Next time, we will discuss how to develop your course of action after determining your decisive point. Our discussion will focus on main and supporting efforts and the concepts of task and purpose.
RICK BAILLERGEON is a retired U.S. Army Infantry Officer. His assignments included serving as a member of the Opposing Force and as an Observer/ Controller at the National Training Center, an assignment as a Brigade Operations Planner, two company commands (including an infantry company during Desert Shield/Desert Storm), and serving two tours as a battalion executive officer and one tour as a brigade deputy commander in infantry units. He has taught tactics at the U.S. Army Command and General Staff College for six years. During his tenure, he has received many awards including being twice named Instructor of the Year. He is currently an associate professor at the College and is serving as Chief of Faculty Development in the Center for Army Tactics (as well as teaching). Mr. Baillergeon has published numerous articles in the area of tactics and dozens of military history book reviews. He additionally completed a master’s thesis on the performance of Field Marshal William Slim during the World War II Burma Campaign.

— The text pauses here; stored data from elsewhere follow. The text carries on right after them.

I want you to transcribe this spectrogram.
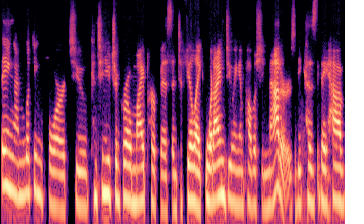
thing I'm looking for to continue to grow my purpose and to feel like what I'm doing in publishing matters because they have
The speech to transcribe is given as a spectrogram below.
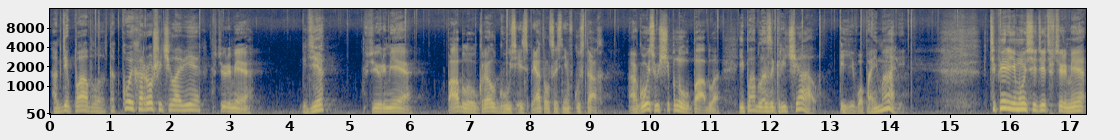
А где Пабло? Такой хороший человек. В тюрьме. Где? В тюрьме. Пабло украл гуся и спрятался с ним в кустах. А гусь ущипнул Пабло, и Пабло закричал, и его поймали. Теперь ему сидеть в тюрьме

JOHN SUTHERLAND is a retired U.S. Army Infantry Officer. His past assignments include: OPFOR at the National Training Center, assistant battalion operations officer, company commander during Operation Desert Shield / Desert Storm, assistant Brigade Operations Officer, chief of plans and exercises and deputy operations officer in Korea, land component planner in Coalition Forces Land Component Command (CFLCC) and Coalition Forces Headquarters (CFH / CENTCOM) during Operation Enduring Freedom / Iraqi Freedom, and Chief of Studies and Analysis for the Joint Center for Operational Analysis, Joint Forces Command (JCOA, JFCOM). He has taught tactics at the U.S. Army Infantry Center at Fort Benning and at the Command and General Staff College at Fort Leavenworth. Mr. Sutherland is a published author and is currently working as a government employee at the Joint Center for Operational Analysis in Suffolk, Virginia.
Pages: 1 2